-- WORK TO COMPLETE --
Without the images, print all the entries below exactly as given.

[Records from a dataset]
#####

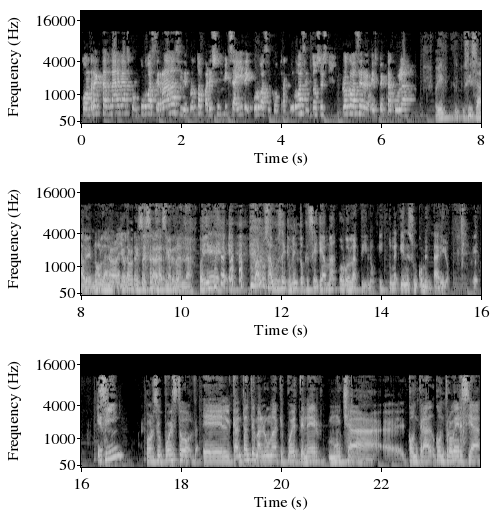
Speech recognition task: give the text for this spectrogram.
con rectas largas, con curvas cerradas y de pronto aparece un mix ahí de curvas y contracurvas, entonces creo que va a ser espectacular. Oye, sí sabe, ¿no? no, yo creo que sí sabe, Fernanda. Oye, vamos a un segmento que se llama Oro Latino y tú me tienes un comentario. Eh, sí, por supuesto, el cantante Maluma que puede tener mucha eh, controversia,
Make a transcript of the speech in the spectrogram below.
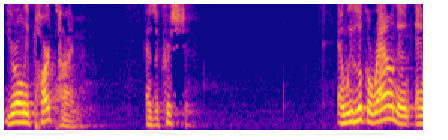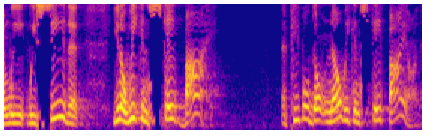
you're only part time as a Christian. And we look around and, and we, we see that, you know, we can skate by. That people don't know we can skate by on it.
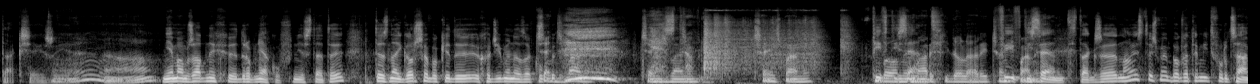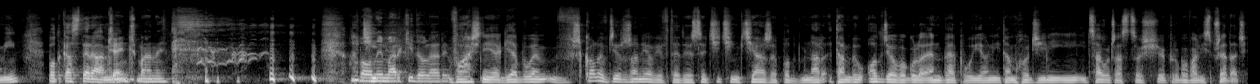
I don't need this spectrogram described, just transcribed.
Tak się żyje. A, nie mam żadnych y, drobniaków, niestety. To jest najgorsze, bo kiedy chodzimy na zakupy... Change money. Change money. Change money. 50 Bony, cent. marki, dolary. Change 50 money. cent. Także no, jesteśmy bogatymi twórcami, podcasterami. Change money. Bony, marki, dolary. Właśnie, jak ja byłem w szkole w Dzierżoniowie, wtedy jeszcze ci cinkciarze, pod, tam był oddział w ogóle NBP-u i oni tam chodzili i cały czas coś próbowali sprzedać.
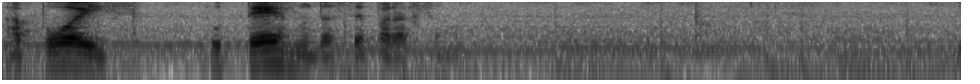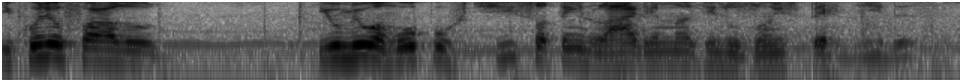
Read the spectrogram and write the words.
após o término da separação. E quando eu falo, e o meu amor por ti só tem lágrimas e ilusões perdidas.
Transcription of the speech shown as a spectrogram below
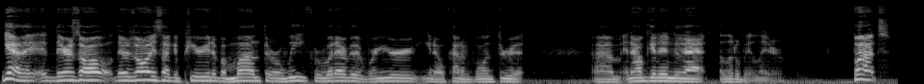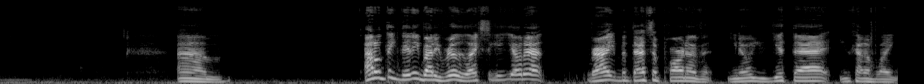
yeah, there's all there's always like a period of a month or a week or whatever where you're you know kind of going through it, um, and I'll get into that a little bit later. But um I don't think that anybody really likes to get yelled at, right? But that's a part of it. You know, you get that, you kind of like,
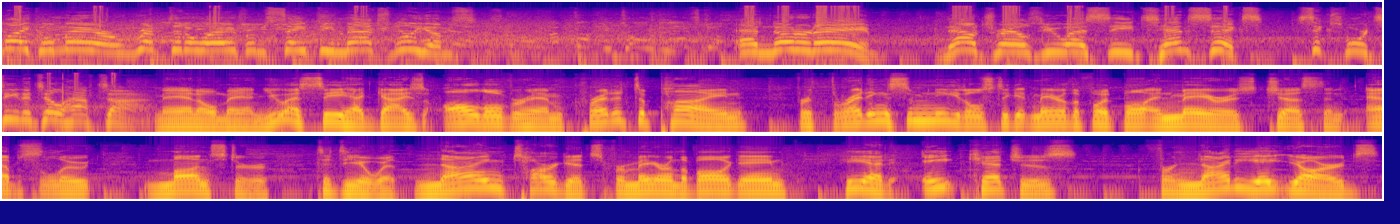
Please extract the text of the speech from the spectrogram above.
Michael Mayer ripped it away from safety Max Williams. And Notre Dame now trails USC 10 6, 6-14 until halftime. Man, oh man. USC had guys all over him. Credit to Pyne for threading some needles to get Mayer the football, and Mayer is just an absolute monster to deal with. Nine targets for Mayer in the ball game. He had eight catches for 98 yards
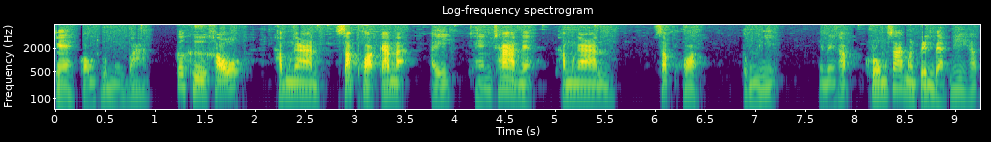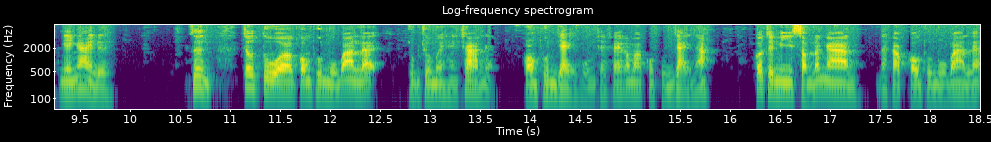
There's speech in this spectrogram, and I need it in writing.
แก่กองทุนหมู่บ้าน ก็คือเขา ทำงานซัพพอร์ตกันอะไอแห่งชาติเนี่ยทำงานซัพพอร์ตตรงนี้เห็นไหมครับโครงสร้างมันเป็นแบบนี้ครับง่าย ๆเลย ซึ่งเจ้าตัวกองทุนหมู่บ้านและชุมชนเมืองแห่งชาติเนี่ยกองทุนใหญ่ผมใช้ใช้คำว่ากองทุนใหญ่นะก็จะมีสำนักงานนะครับกองทุนหมู่บ้านและ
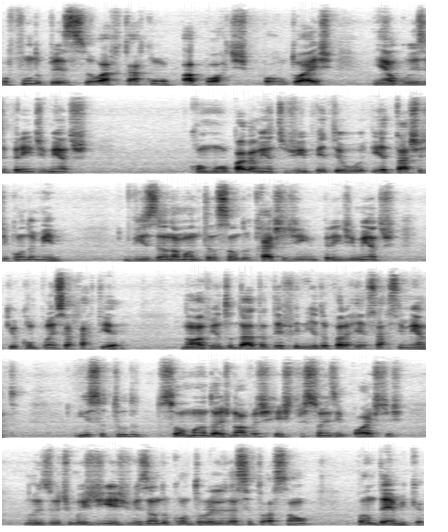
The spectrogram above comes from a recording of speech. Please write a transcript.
o fundo precisou arcar com aportes pontuais em alguns empreendimentos, como o pagamento de IPTU e taxa de condomínio visando a manutenção do caixa de empreendimentos que compõe sua carteira, não havendo data definida para ressarcimento. Isso tudo somando as novas restrições impostas nos últimos dias visando o controle da situação pandêmica.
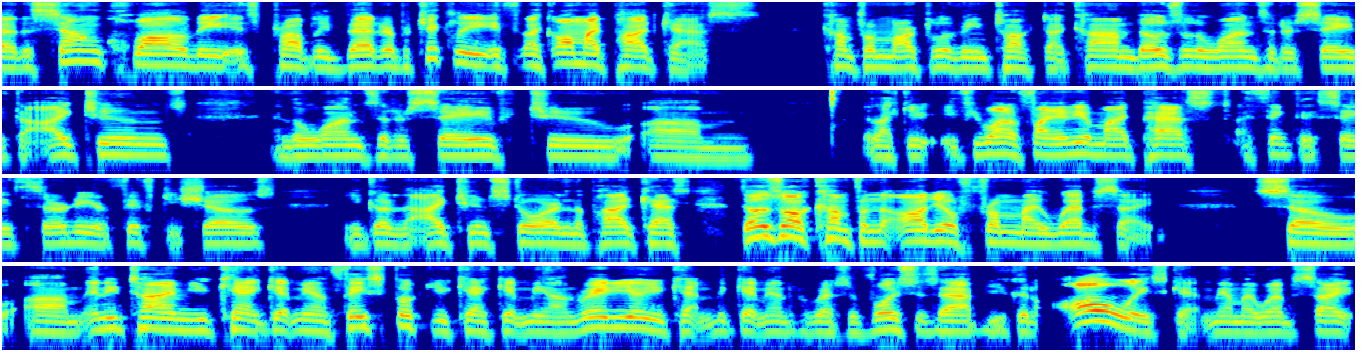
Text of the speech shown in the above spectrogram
uh, the sound quality is probably better, particularly if, like, all my podcasts come from marklevinetalk.com. Those are the ones that are saved to iTunes and the ones that are saved to, um, like, if you want to find any of my past, I think they saved 30 or 50 shows. You go to the iTunes store and the podcast. Those all come from the audio from my website. So um, anytime you can't get me on Facebook, you can't get me on radio, you can't get me on the Progressive Voices app, you can always get me on my website,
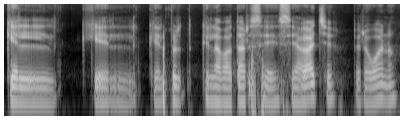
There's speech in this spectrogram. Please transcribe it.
que el, que el, que el, avatar se, se, agache, pero bueno.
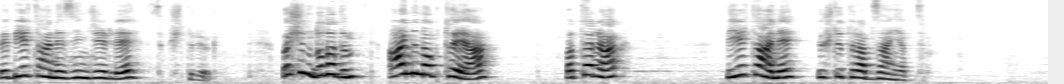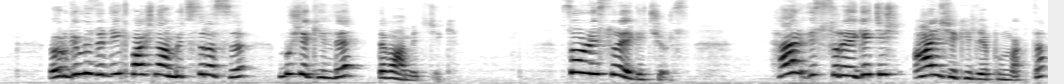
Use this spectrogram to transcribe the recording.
Ve bir tane zincirle sıkıştırıyorum. Başını doladım. Aynı noktaya batarak bir tane üçlü trabzan yaptım. Örgümüzün ilk başlangıç sırası bu şekilde devam edecek. Sonra üst sıraya geçiyoruz. Her üst sıraya geçiş aynı şekilde yapılmakta.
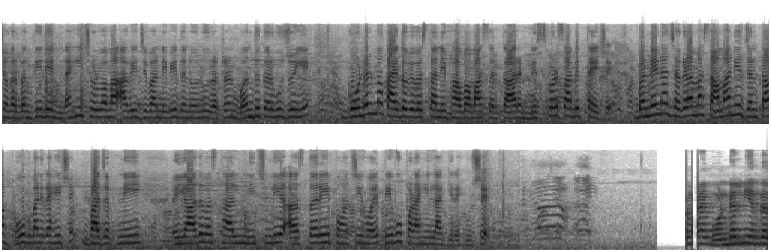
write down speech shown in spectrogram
ચમરબંધીને નહીં છોડવામાં આવે જેવા નિવેદનોનું રટણ બંધ કરવું જોઈએ. ગોંડલમાં કાયદો વ્યવસ્થા નિભાવવામાં સરકાર નિષ્ફળ સાબિત થઈ છે. બંનેના ઝઘડામાં સામાન્ય જનતા ભોગ બની રહી છે. ભાજપની યાદવસ્થા નીચલી સ્તરે પહોંચી હોય તેવું પણ અહીં લાગી રહ્યું છે. ગોંડલની અંદર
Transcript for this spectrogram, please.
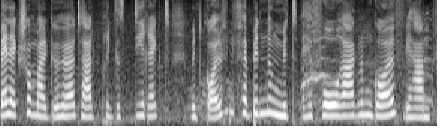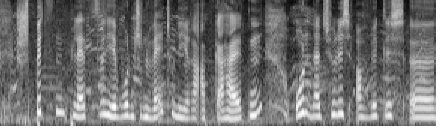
Belek schon mal gehört hat, bringt es direkt mit Golf in Verbindung, mit hervorragendem Golf. Wir haben Spitzenplätze, hier wurden schon Weltturniere abgehalten und natürlich auch wirklich äh,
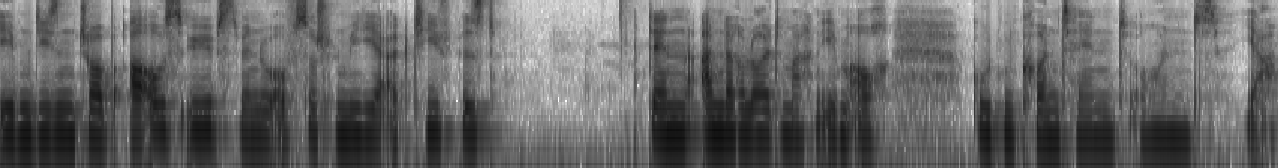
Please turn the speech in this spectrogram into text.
eben diesen Job ausübst, wenn du auf Social Media aktiv bist. Denn andere Leute machen eben auch guten Content und ja,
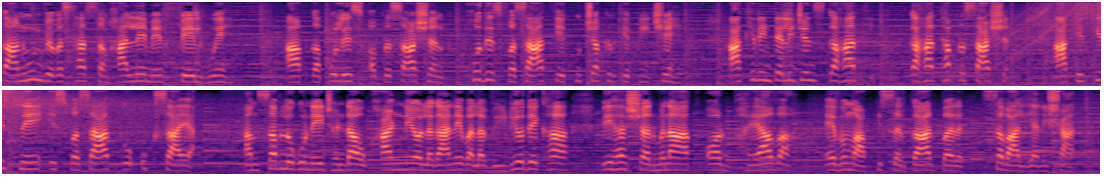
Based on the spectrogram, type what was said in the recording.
कानून व्यवस्था संभालने में फेल हुए हैं। आपका पुलिस और प्रशासन खुद इस फसाद के कुचक्र के पीछे है। आखिर इंटेलिजेंस कहाँ थी? कहाँ था प्रशासन? आखिर किसने इस फसाद को उकसाया? हम सब लोगों ने झंडा उखाड़ने और लगाने वाला वीडियो देखा। बेहद शर्मनाक और भयावह एवं आपकी सरकार पर सवालिया निशान।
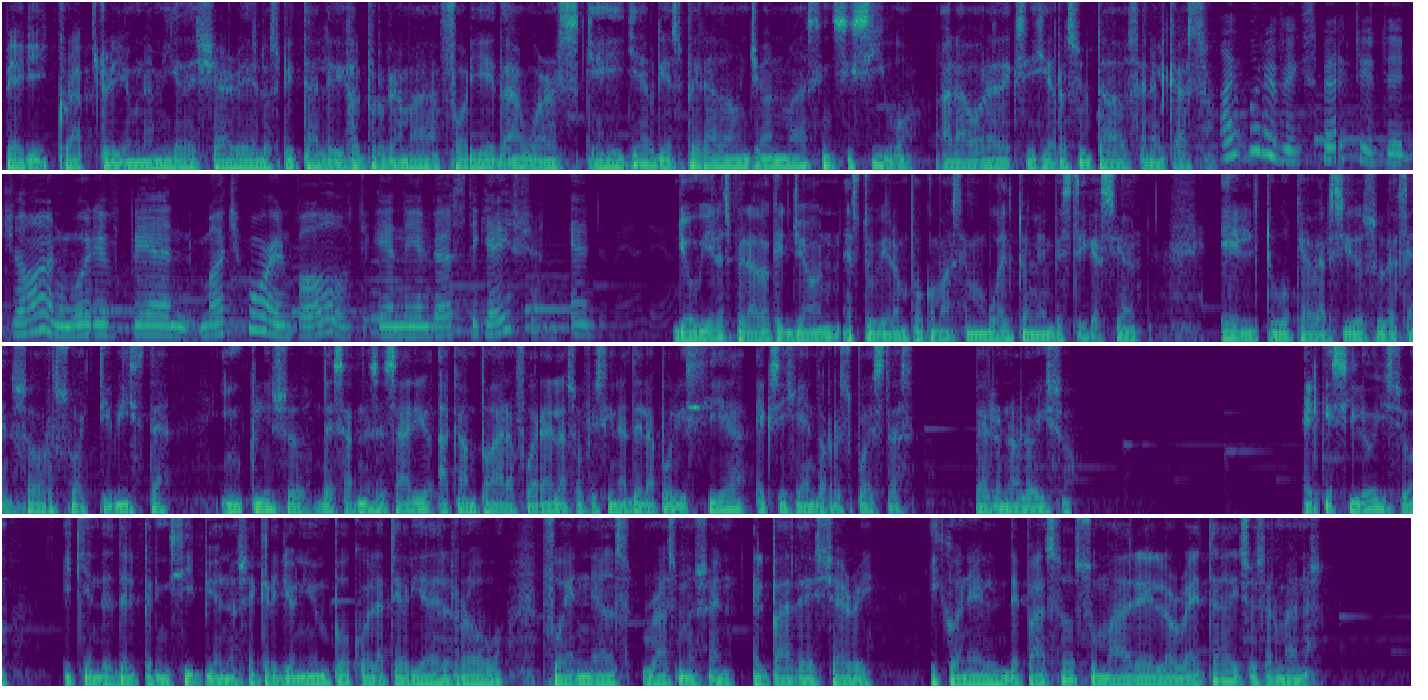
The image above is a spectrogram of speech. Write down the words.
Peggy Crabtree, una amiga de Sherry del hospital, le dijo al programa 48 Hours que ella habría esperado a un John más incisivo a la hora de exigir resultados en el caso. I would have expected that John would have been much more involved in the investigation and yo hubiera esperado que John estuviera un poco más envuelto en la investigación. Él tuvo que haber sido su defensor, su activista, incluso, de ser necesario, acampar afuera de las oficinas de la policía exigiendo respuestas, pero no lo hizo. El que sí lo hizo, y quien desde el principio no se creyó ni un poco la teoría del robo, fue Nels Rasmussen, el padre de Sherry, y con él, de paso, su madre Loretta y sus hermanos.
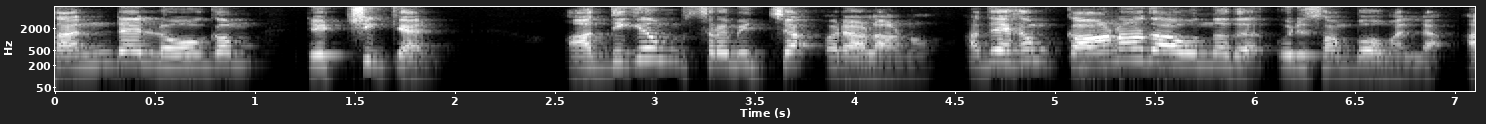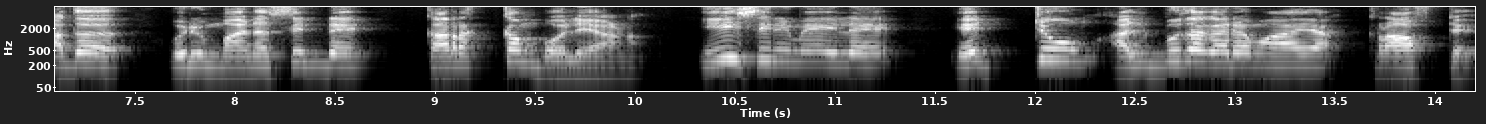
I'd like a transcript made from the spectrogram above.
തന്റെ ലോകം രക്ഷിക്കാൻ അധികം ശ്രമിച്ച ഒരാളാണോ? അദ്ദേഹം കാണാതാവുന്നത് ഒരു സംഭവമല്ല. അത് ഒരു മനസ്സിന്റെ കറക്കം പോലെയാണ്. ഈ സിനിമയിലെ ഏറ്റവും അത്ഭുതകരമായ ക്രാഫ്റ്റ്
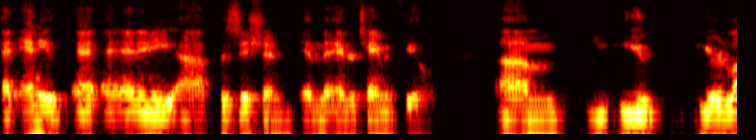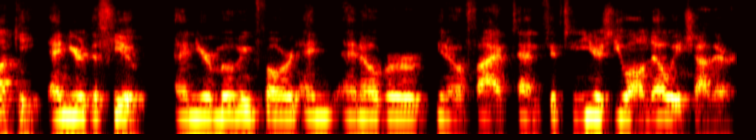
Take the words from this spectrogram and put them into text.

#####

-- PROBLEM SOLUTION --
Speech recognition task: give the text for this spectrogram.
con rectas largas, con curvas cerradas y de pronto aparece un mix ahí de curvas y contracurvas, entonces creo que va a ser espectacular. Oye, sí sabe, ¿no? no, yo creo que sí sabe, Fernanda. Oye, vamos a un segmento que se llama Oro Latino y tú me tienes un comentario. Eh, sí, por supuesto, el cantante Maluma que puede tener mucha eh, controversia,
Make a transcript of the speech in the spectrogram below.
you're only part time as a Christian. And we look around and, and we, we see that, you know, we can skate by. That people don't know we can skate by on it.
I don't need this spectrogram described, just transcribed.
Tak się żyje. A, nie mam żadnych y, drobniaków, niestety. To jest najgorsze, bo kiedy chodzimy na zakupy... Change money. Change money. Change money. 50 Bony, cent. marki, dolary. Change 50 money. cent. Także no, jesteśmy bogatymi twórcami, podcasterami. Change money. Bony, marki, dolary. Właśnie, jak ja byłem w szkole w Dzierżoniowie, wtedy jeszcze ci cinkciarze, pod, tam był oddział w ogóle NBP-u i oni tam chodzili i cały czas coś próbowali sprzedać.
Read the spectrogram and write the words.
após o término da separação. E quando eu falo, e o meu amor por ti só tem lágrimas e ilusões perdidas.
Transcription of the speech shown as a spectrogram below
yeah, there's all there's always like a period of a month or a week or whatever where you're you know kind of going through it, um, and I'll get into that a little bit later. But um I don't think that anybody really likes to get yelled at, right? But that's a part of it. You know, you get that, you kind of like,
Please extract the text of the speech from the spectrogram above.
Michael Mayer ripped it away from safety Max Williams. And Notre Dame now trails USC 10 6, 6-14 until halftime. Man, oh man. USC had guys all over him. Credit to Pyne for threading some needles to get Mayer the football, and Mayer is just an absolute monster to deal with. Nine targets for Mayer in the ball game. He had eight catches for 98 yards
There's speech in this spectrogram, and I need it in writing.
แก่กองทุนหมู่บ้าน ก็คือเขา ทำงานซัพพอร์ตกันอะไอแห่งชาติเนี่ยทำงานซัพพอร์ตตรงนี้เห็นไหมครับโครงสร้างมันเป็นแบบนี้ครับง่าย ๆเลย ซึ่งเจ้าตัวกองทุนหมู่บ้านและชุมชนเมืองแห่งชาติเนี่ยกองทุนใหญ่ผมใช้ใช้คำว่ากองทุนใหญ่นะก็จะมีสำนักงานนะครับกองทุนหมู่บ้านและ
The spectrogram above comes from a recording of speech. Please write a transcript.
o fundo precisou arcar com aportes pontuais em alguns empreendimentos, como o pagamento de IPTU e taxa de condomínio visando a manutenção do caixa de empreendimentos que compõe sua carteira, não havendo data definida para ressarcimento. Isso tudo somando as novas restrições impostas nos últimos dias visando o controle da situação pandêmica.
Text of the speech shown in the above spectrogram
uh, the sound quality is probably better, particularly if, like, all my podcasts come from marklevinetalk.com. Those are the ones that are saved to iTunes and the ones that are saved to, um, like, if you want to find any of my past, I think they saved 30 or 50 shows. You go to the iTunes store and the podcast. Those all come from the audio from my website. So um, anytime you can't get me on Facebook, you can't get me on radio, you can't get me on the Progressive Voices app, you can always get me on my website,
There's speech in this spectrogram. Please transcribe it.
que el, que el, que el, avatar se, se, agache, pero bueno.
Use this spectrogram to transcribe the recording.
Ve bir tane zincirle sıkıştırıyorum. Başını doladım. Aynı noktaya batarak bir tane üçlü trabzan yaptım. Örgümüzün ilk başlangıç sırası bu şekilde devam edecek. Sonra üst sıraya geçiyoruz. Her üst sıraya geçiş aynı şekilde yapılmakta.
write down speech shown in spectrogram
ચમરબંધીને નહીં છોડવામાં આવે જેવા નિવેદનોનું રટણ બંધ કરવું જોઈએ. ગોંડલમાં કાયદો વ્યવસ્થા નિભાવવામાં સરકાર નિષ્ફળ સાબિત થઈ છે. બંનેના ઝઘડામાં સામાન્ય જનતા ભોગ બની રહી છે. ભાજપની યાદવસ્થા નીચલી સ્તરે પહોંચી હોય તેવું પણ અહીં લાગી રહ્યું છે. ગોંડલની અંદર
Transcript for this spectrogram, please.
Belek schon mal gehört hat, bringt es direkt mit Golf in Verbindung, mit hervorragendem Golf. Wir haben Spitzenplätze, hier wurden schon Weltturniere abgehalten und natürlich auch wirklich äh,
Please turn the speech in this spectrogram into text.
eben diesen Job ausübst, wenn du auf Social Media aktiv bist. Denn andere Leute machen eben auch guten Content und ja,
Based on the spectrogram, type what was said in the recording.
कानून व्यवस्था संभालने में फेल हुए हैं। आपका पुलिस और प्रशासन खुद इस फसाद के कुचक्र के पीछे है। आखिर इंटेलिजेंस कहाँ थी? कहाँ था प्रशासन? आखिर किसने इस फसाद को उकसाया? हम सब लोगों ने झंडा उखाड़ने और लगाने वाला वीडियो देखा। बेहद शर्मनाक और भयावह एवं आपकी सरकार पर सवालिया निशान।
The image above is a spectrogram of speech. Write down the words.
Peggy Crabtree, una amiga de Sherry del hospital, le dijo al programa 48 Hours que ella habría esperado a un John más incisivo a la hora de exigir resultados en el caso. I would have expected that John would have been much more involved in the investigation and yo hubiera esperado que John estuviera un poco más envuelto en la investigación. Él tuvo que haber sido su defensor, su activista, incluso, de ser necesario, acampar afuera de las oficinas de la policía exigiendo respuestas, pero no lo hizo. El que sí lo hizo, y quien desde el principio no se creyó ni un poco la teoría del robo, fue Nels Rasmussen, el padre de Sherry, y con él, de paso, su madre Loretta y sus hermanos.
I'd like a transcript made from the spectrogram above.
തന്റെ ലോകം രക്ഷിക്കാൻ അധികം ശ്രമിച്ച ഒരാളാണോ? അദ്ദേഹം കാണാതാവുന്നത് ഒരു സംഭവമല്ല. അത് ഒരു മനസ്സിന്റെ കറക്കം പോലെയാണ്. ഈ സിനിമയിലെ ഏറ്റവും അത്ഭുതകരമായ ക്രാഫ്റ്റ്
Take the words from this spectrogram and put them into text.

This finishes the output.